This is the second of a two-part series featuring The Legacy of Seattle Hip-Hop exhibit at the Museum of History & Industry (MOHAI). You can read part 1 here.
On February 13, in honor of Black History Month, the Museum of History and Industry (MOHAI) held a special celebration as part of its featured exhibition, “The Legacy of Seattle Hip-Hop.” The event featured live music performances and a panel of artists and activists who discussed the intersection of the current civil rights movements such as Black Lives Matter with hip-hop.
When talking about hip-hop, what the first thing pops into your mind? Rappers? DJs? Well, hip-hop is more than just a music genre. This is something that Aaron Walker-Loud of Big World Breaks and Jazmyn Scott of The Town Entertainment, the curators of the exhibit, want people to understand. Both have a rich background in hip-hop, and they’re showing the story of Seattle’s unique and authentic hip-hop scene to the public.
“Some people think hip-hop has become too commercial. This exhibit is a good opportunity for them to learn and access the truth,” said Meris Mullaley, the gallery program’s coordinator. She said the event is meaningful because it shares local history by showing different stories from various artists and production agencies, which helps other messages be heard.
During the event, panelists Nikkita Oliver, Jace Ecaj of the Black Stax, Renaissance the Poet, Amir Islam, and Elmer Dixon spoke about the culture and history of Seattle hip-hop.
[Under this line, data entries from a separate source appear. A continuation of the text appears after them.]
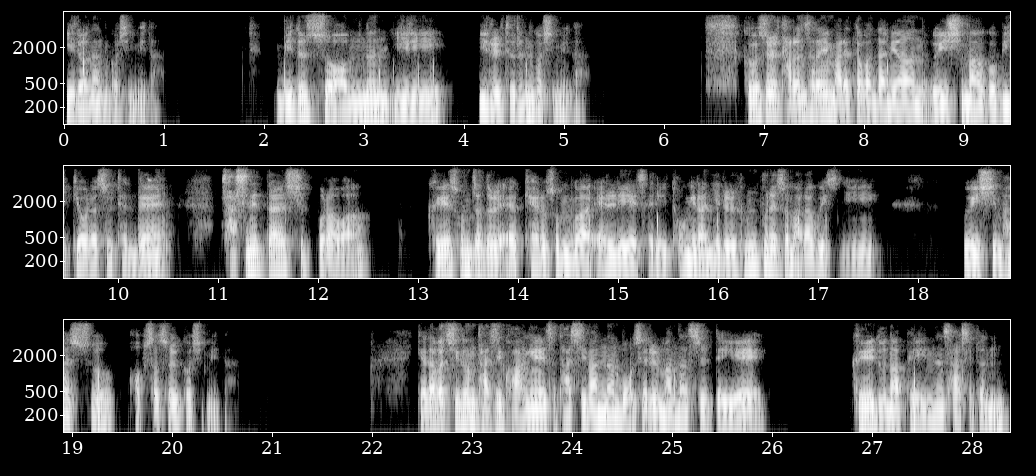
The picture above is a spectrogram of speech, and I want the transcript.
일어난 것입니다. 믿을 수 없는 일이 일을 들은 것입니다. 그것을 다른 사람이 말했다고 한다면 의심하고 믿기 어렸을 텐데 자신의 딸 십보라와 그의 손자들 게르솜과 엘리에셀이 동일한 일을 흥분해서 말하고 있으니 의심할 수 없었을 것입니다. 게다가 지금 다시 광야에서 다시 만난 모세를 만났을 때에 그의 눈앞에 있는 사실은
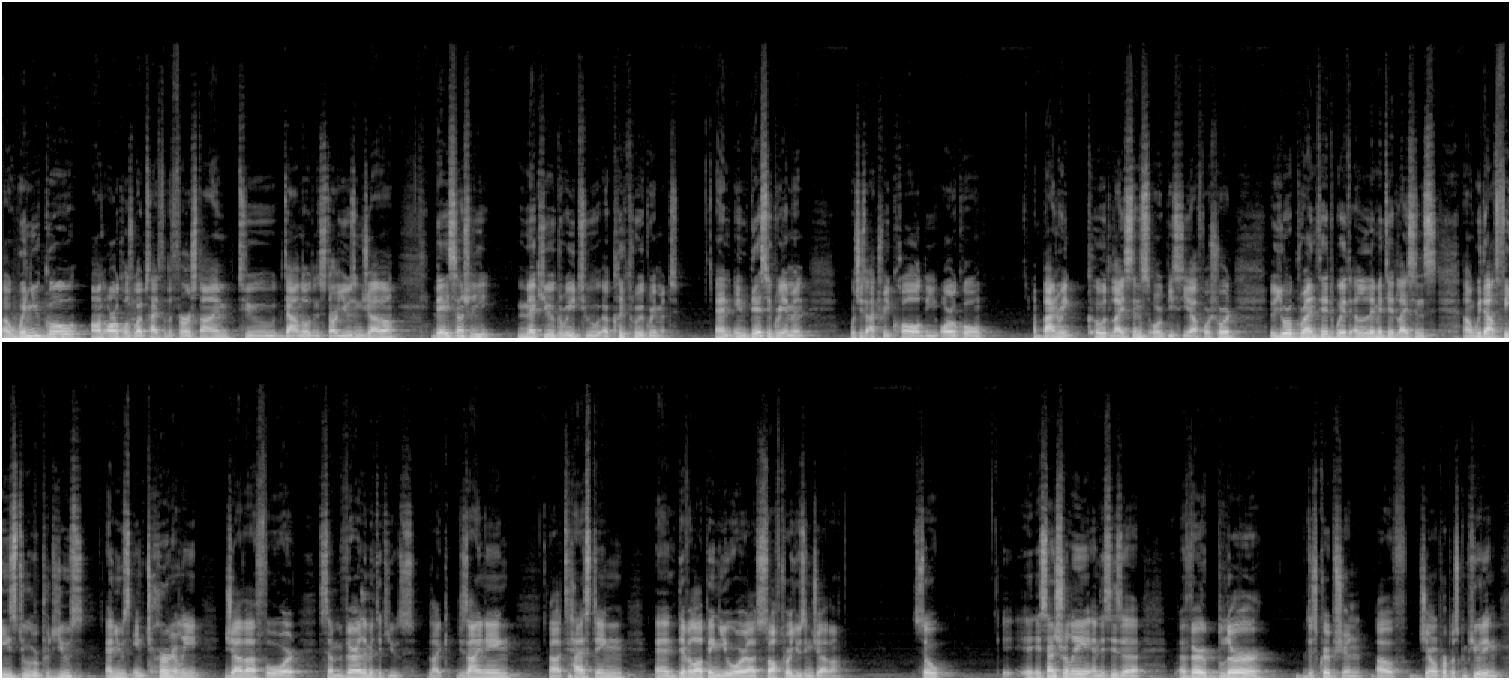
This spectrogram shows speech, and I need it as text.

It was a local culture created in the traditionally African-American neighborhood in the Central District during the 1970s and 80s. Many of the panelists had personal stories to share.
“At that time, we didn’t have space to perform, so we made one,” said Oliver, a Seattle-based creative teaching artist. “Hip-hop makes us worthy and allows us to do cool things!” Oliver said contemporary Seattle hip-hop has become more than just a source of hope to help people survive the struggles and pressure of life. It also provides a unique, inclusive language that lets people express feelings and the find the strength and power to challenge the system.
“Comparing local hip-hop with that outside of Seattle, Seattle hip-hop is unique, ‘cause people care more about their community and love the culture here,” Renaissance the Poet said. He said rather than following the mainstream and emulating others, local hip-hop artists focus on the love of the community and creation.
Nowadays, hip-hop’s influence reaches across different countries. “Inclusion is one of the most important features of hip-hop. People move in and change the dynamic,” Renaissance said. “I listen to many hip-hop songs with languages I don’t understand, but I can feel we are the same.”
However, Oliver added, sometimes people misunderstand what hip-hop is about. “Everyone can be included,” Oliver said, “but they need to be taught the rules first.”
In other words, people need to do some exploring for themselves in order to discover the authentic spirit of hip-hop. That is, in essence, the mission of “The Legacy of Seattle Hip-Hop” exhibit: to help people learn more about what hip-hop actually does in the community and how it reaches all over the globe.
On March 15, MOHAI will host another special event connected to the exhibit, Hip-Hop As a Vehicle for Activism. Panelists will include Northwest hip-hop artists speaking about how they use their art as a vehicle for self-expression and progressive action. Visitors can also also enjoy the recurring Saturday Spin event, where local DJs perform in the Walker Gallery every second Saturday of the month.
The Legacy of Seattle Hip-Hop will be open until May 1, 2016.